PPR SA, the French owner of Gucci, agreed to buy Italian suitmaker Brioni Roman Style SpA to further tap growing demand for luxury menswear.
PPR Chief Executive Officer Francois-Henri Pinault declined to give the purchase price at a press conference in Paris today, saying only that the company paid “significantly less” than 350 million euros ($482 million) for the maker of $5,000 suits. The multiple paid is consistent with others in PPR’s emerging-brands portfolio, he said.
“Brioni is complementary to PPR’s existing brands as it is one of the few high-end men’s brands,” Cheuvreux analysts wrote in a note to investors today.
Global sales of luxury menswear will rise 9 percent this year, outperforming the overall apparel market, driven mainly by “new formal” clothing in mature markets and “upper casual” in China, Bain & Co. estimated last month. Third-quarter revenue rose 25 percent at PPR’s luxury division on a comparable basis.
Acquiring Brioni is another step in PPR’s strategy to focus on its luxury-goods and sports and lifestyle units, while exiting retail, though Pinault today ruled out making “large acquisitions.” PPR this year sold furniture retailer Conforama and bought surf and skateboarding brand Volcom Inc.

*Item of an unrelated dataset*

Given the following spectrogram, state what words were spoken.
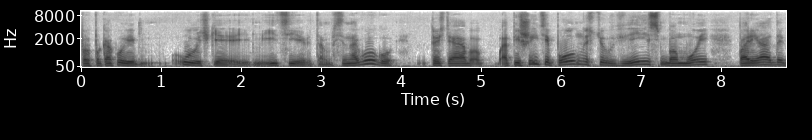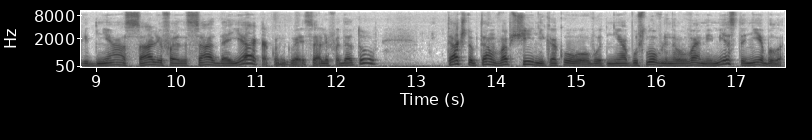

PPR is holding talks with some candidates that may make offers for its online retailer Redcats in the coming weeks, even though the formal sale process for the unit has been postponed, Pinault said today. The candidates have their own financing resources, he said. Before the process was postponed, 18 candidates were looking at the business, he said.
PPR shares rose 2.4 percent to 112.05 euros. The company has a market value of 14.2 billion euros after the stock dropped about 5.8 percent so far this year.

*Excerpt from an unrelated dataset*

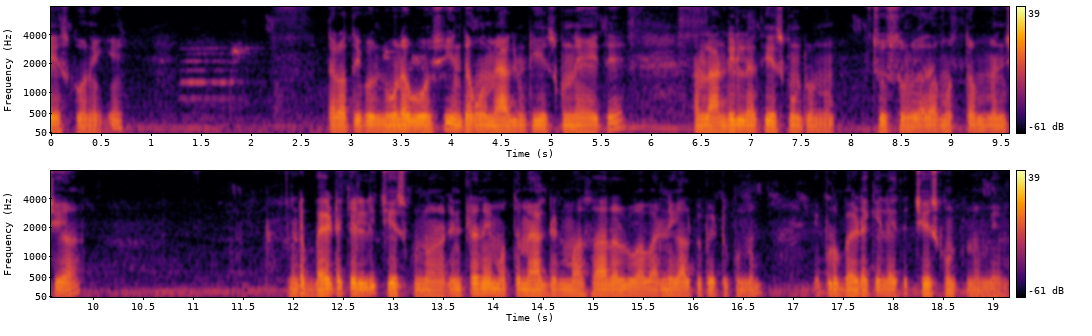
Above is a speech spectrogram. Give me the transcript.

Brioni, based in the Italian town of Penne, posted sales of 170 million euros in 2010 and is profitable. The closely held tailor, whose suits have been worn by Barack Obama, “completes” PPR’s portfolio of luxury brands in men’s fashion and will benefit from the French company’s expertise in supply-chain management and distribution, PPR said.
“We have great ambitions for this fashion house,” Pinault said. PPR can help Brioni expand its product ranges and accelerate its international expansion, notably in strong growth countries, the company said.

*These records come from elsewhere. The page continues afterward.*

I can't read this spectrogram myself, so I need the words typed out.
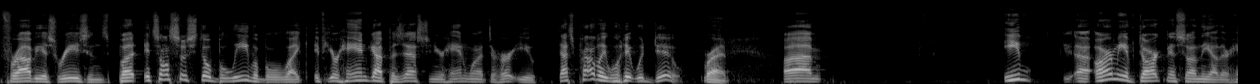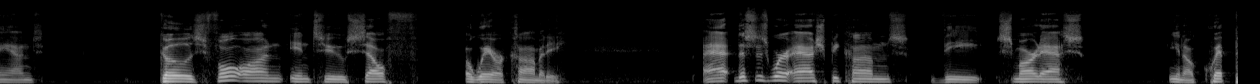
for obvious reasons, but it's also still believable like if your hand got possessed and your hand wanted to hurt you, that's probably what it would do. Right. Um, Eve, uh, Army of Darkness, on the other hand, goes full on into self aware comedy. At, this is where Ash becomes the smartass, you know, quip,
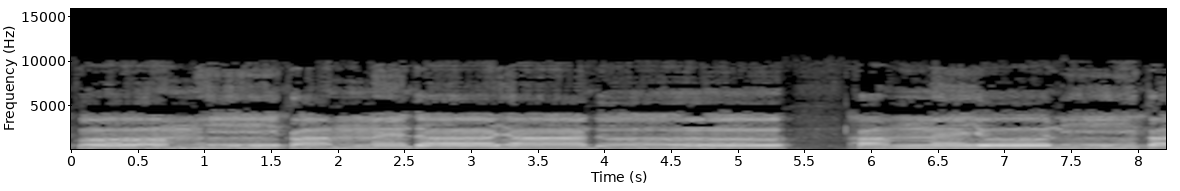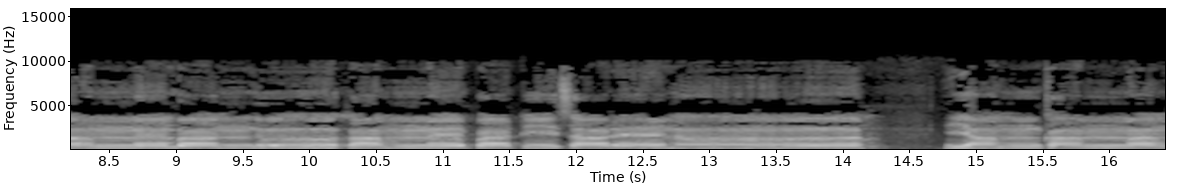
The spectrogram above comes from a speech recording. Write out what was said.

The transaction is subject to the approval of competition authorities and should be finalized at the beginning of 2012, PPR said today.
PPR competed against industry rivals and private equity firms for Brioni, Pinault said in September. The suitmaker has 74 boutiques around the world and employs 1,800 people.